Following the FAA's recent relaxation of commercial drone flight regulations, Amazon is forging ahead with plans to employ the machines for deliveries. But first, the company has proposed some ground rules to keep the fledgling industry flying safely and out of the way of manned aircraft. Currently the FAA only allows drones to climb to 400 feet and they must remain within the pilot's line of sight. They also cannot be operated within five miles of an airport. Amazon's proposal builds off these initial restrictions with faster, long-range drones flying between 200 and 400 feet up. Slower and short-range drones would operate below 200 feet.

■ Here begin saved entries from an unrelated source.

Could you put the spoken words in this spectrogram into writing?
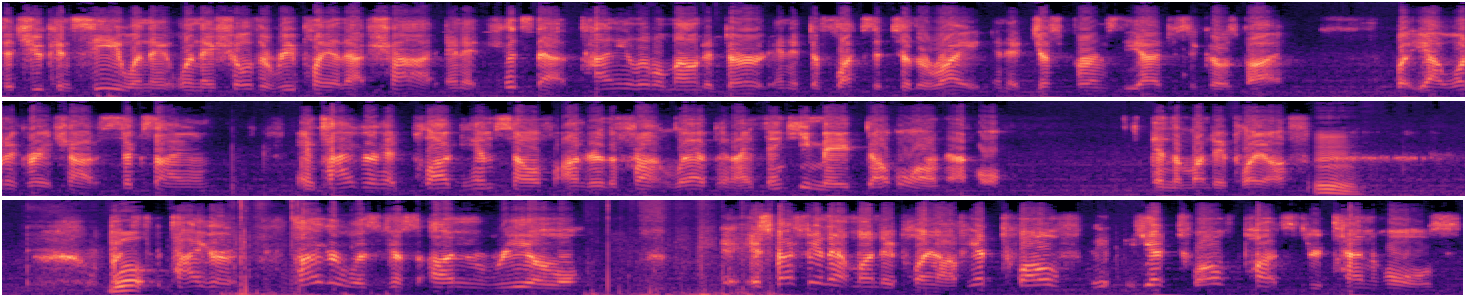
that you can see when they when they show the replay of that shot, and it hits that tiny little mound of dirt and it deflects it to the right, and it just burns the edge as it goes by. But yeah, what a great shot! A six iron, and Tiger had plugged himself under the front lip, and I think he made double on that hole in the Monday playoff. Mm. But Well- Tiger, Tiger was just unreal, especially in that Monday playoff. He had twelve. He had twelve putts through ten holes,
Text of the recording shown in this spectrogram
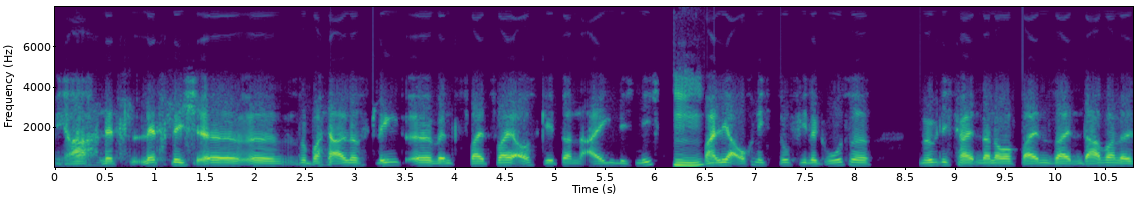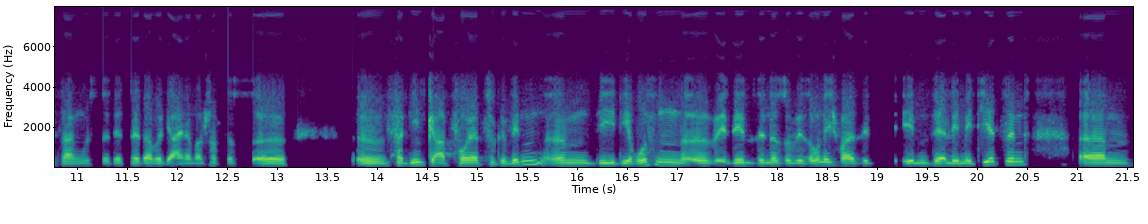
Ja, letzt, letztlich, äh, äh, so banal das klingt, äh, wenn es 2-2 ausgeht, dann eigentlich nicht, mhm. weil ja auch nicht so viele große Möglichkeiten dann auch auf beiden Seiten da waren, dass ich sagen musste, jetzt hätte aber die eine Mannschaft das äh, äh, verdient gehabt, vorher zu gewinnen. Ähm, die, die Russen äh, in dem Sinne sowieso nicht, weil sie eben sehr limitiert sind. Ähm,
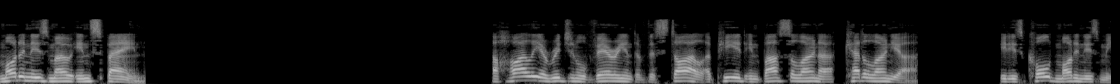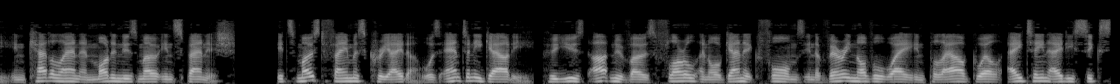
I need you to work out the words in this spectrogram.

The biggest challenge is making sure that these machines don't run into obstacles, airplanes, helicopters or each other. As such Amazon wants every drone to file the UAV equivalent of a flight plan prior to takeoff, according to Bloomberg, just like manned aircraft already do. The drones would also need to maintain an internet connection in case they need to receive emergency instructions (i.e. "Thunderstorm ahead. Land now.") as well as obstacle avoidance and sensing systems to keep them from crashing into trees, birds, utility poles or just sideswiping one another.
It's basically a mirror of the current (and exceedingly safe) system employed by the FAA for commercial airliners. What's more, Amazon wants to create a neutral central computer system to handle all of these flight plans and location data that any participating company could freely access. This access would extend from hobbyists flying homebrew quadcopters to tech giants like Amazon, Google and Facebook along a tiered flightpath scheme. "It's completely doable," Gur Kimchi, Amazon's VP of drone delivery, told Bloomberg News. "We think it's something feasible that everyone can rally around."
[Image Credit: Amazon/Associated Press]